Assigned task: What you give back must match the data exactly, minus the pictures.

Data items
▼
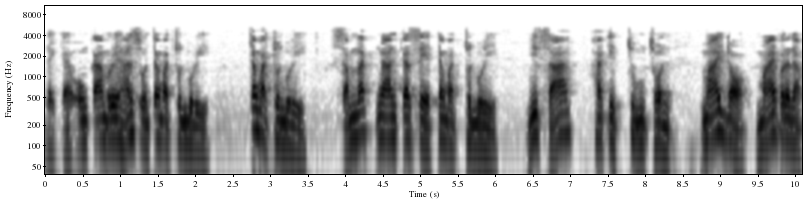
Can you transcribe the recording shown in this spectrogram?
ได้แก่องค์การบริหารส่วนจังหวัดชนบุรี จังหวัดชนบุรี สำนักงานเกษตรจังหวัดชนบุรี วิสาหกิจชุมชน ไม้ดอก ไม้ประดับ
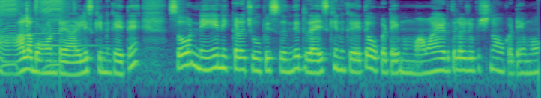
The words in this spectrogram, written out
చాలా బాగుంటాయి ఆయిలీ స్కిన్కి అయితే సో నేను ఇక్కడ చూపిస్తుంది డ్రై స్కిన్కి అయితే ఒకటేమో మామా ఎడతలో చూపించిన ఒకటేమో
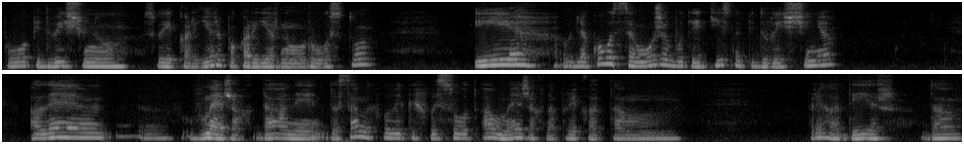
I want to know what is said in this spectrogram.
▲
Finished task:
Can you transcribe the recording shown in this spectrogram?
ได้แก่องค์การบริหารส่วนจังหวัดชนบุรี จังหวัดชนบุรี สำนักงานเกษตรจังหวัดชนบุรี วิสาหกิจชุมชน ไม้ดอก ไม้ประดับ
The words in this spectrogram, written out
చాలా బాగుంటాయి ఆయిలీ స్కిన్కి అయితే సో నేను ఇక్కడ చూపిస్తుంది డ్రై స్కిన్కి అయితే ఒకటేమో మామా ఎడతలో చూపించిన ఒకటేమో
I want to know what is said in this spectrogram.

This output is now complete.